Also, here are some of the resources that I mentioned in my presentation that could get you started:
- Tinkercad – web-based CAD program to design your 3D images
- Thingiverse – web-based CAD program and online repository for 3D projects; check out their education section
- Ponoko – outsource for your printing needs
- Shapeways – outsource for your printing needs; inspire with various projects
- Inventables – a marketplace for all things encompassing the maker movement
- Makerbot – 3D printing needs, hardware; also has digitizing hardware
- Minecraft – you can also read about some of my early experimentations here
One of the fundamental questions educators have is what the future will look like for their students. Our current educational system is undergoing a reformation, faced with the uncertainty and the challenges that await the future.
The technology that is available is not only changing human behaviors, but how we interact with information. Gone are the days of rote memorization of information in order to establish fields of knowledge. Instead, the importance place on content knowledge has been replaced by what one can do with the information.
The FCIS annual conference slogan is “cultivating growth – a mindset for the future”. Picking up on that theme, and this new era of information interactivity that we have entered, I am presenting on how our students at Pine Crest are at the forefront of innovation. Having access to the latest technologies via an iLab – with 3D printers, laser cutters, and a whole host of tools – we had our students reconstruct artifacts from history. Adopting concepts from the Maker Movement, students actively engaged in their own learning and utilized constructivist approaches to help them experience their learning through trial and error.
My presentation will be taking place in Session III from 12:00-12:50 at the Hyatt Regency in Miami.
I recently attended the American Classical League’s 65th institute in Las Vegas at UNLV. While there, I was able to participate in three presentations, two of which were centered on the Rome In Situ program and the other was a presentation of my Amicitia social network on Romae.org.

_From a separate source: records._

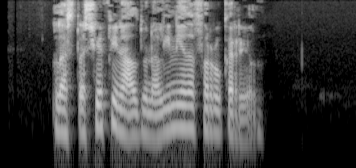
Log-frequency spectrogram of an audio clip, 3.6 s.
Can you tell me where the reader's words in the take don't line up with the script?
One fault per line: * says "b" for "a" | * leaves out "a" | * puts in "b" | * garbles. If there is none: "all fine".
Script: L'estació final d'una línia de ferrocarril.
all fine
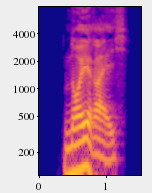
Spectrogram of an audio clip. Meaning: nouveau riche, new-rich
- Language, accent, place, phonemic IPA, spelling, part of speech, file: German, Germany, Berlin, /ˈnɔɪ̯ʁaɪ̯ç/, neureich, adjective, De-neureich.ogg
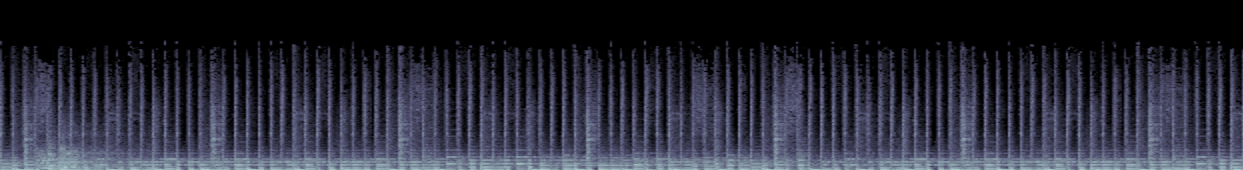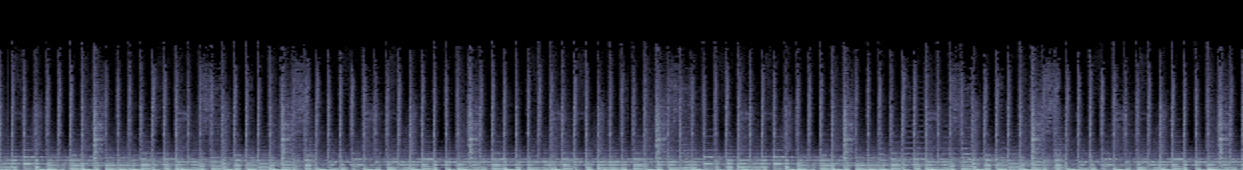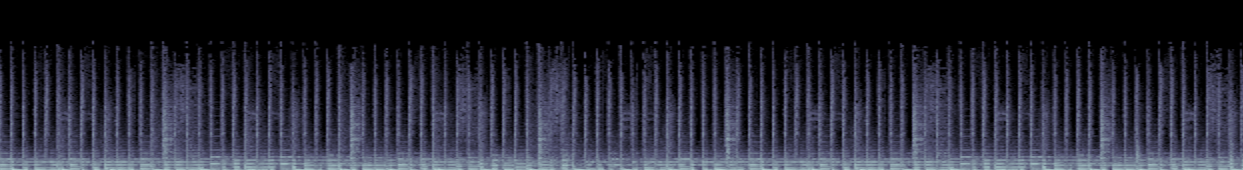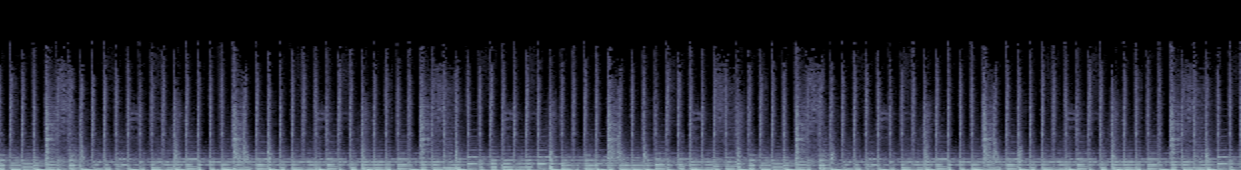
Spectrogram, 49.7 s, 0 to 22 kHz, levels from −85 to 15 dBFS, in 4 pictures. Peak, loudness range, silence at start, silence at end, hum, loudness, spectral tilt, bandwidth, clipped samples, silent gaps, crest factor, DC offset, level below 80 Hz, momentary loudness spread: 0 dBFS; 1 LU; 0 s; 0 s; none; -17 LUFS; -5.5 dB/octave; 16 kHz; under 0.1%; none; 16 dB; under 0.1%; -24 dBFS; 2 LU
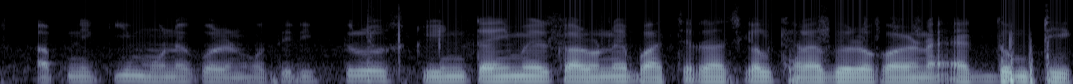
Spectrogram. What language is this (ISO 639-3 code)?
ben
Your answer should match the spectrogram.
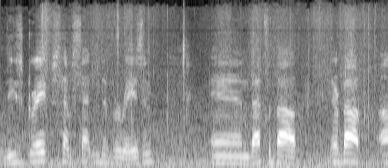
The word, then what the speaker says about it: Veraison: The term's called Veraison. People pronounce it differently. Veraison, I've heard. The French is Veraison.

After attending the Rome In Situ program last year, I was able to fortify my experiences with technology and their implementation in the classroom. I gained experience using the Gigapan system to take 360 degree panoramic photos of ancient Roman locales while also learning how to better create content for my students to make the subject become more alive. We presented our findings from last year’s workshop in a 3 hour pre institute workshop were I also used the Amicitia to host various resources and continue the discussion going forward into the future. Our group also coordinated using the Amicitia group I set up in order to make our planning more efficient considering that various members of our panel were all over the United States (and one was actually on a trip to Italy).
My presentation, “Amicitia: Using Social Networking to Build a Latin Community”, highlighted the various applications of a social network to augment my classes. I detailed the need for innovation in light of today’s highly evolving technological environment while also maintaining the traditional values found in Classical education. I used my classes as case examples, illustrating various types of assignments being carried out through the groups on Amicitia as well as other collaborative projects my students have undertaken such as the Minecraft Romae project.
See my presentation (source is a PDF file).
What I discovered is that there is a deep swelling of support for this type of project as well as a critical need within the field. Several teachers came to me with interest in getting involved in the project. In fact, several organizations are now coordinating with me to house their projects online via Romae’s network. Stay tuned for more developments; for the next year we anticipate a rise in the activity and application of Romae and the Amicitia in other classrooms.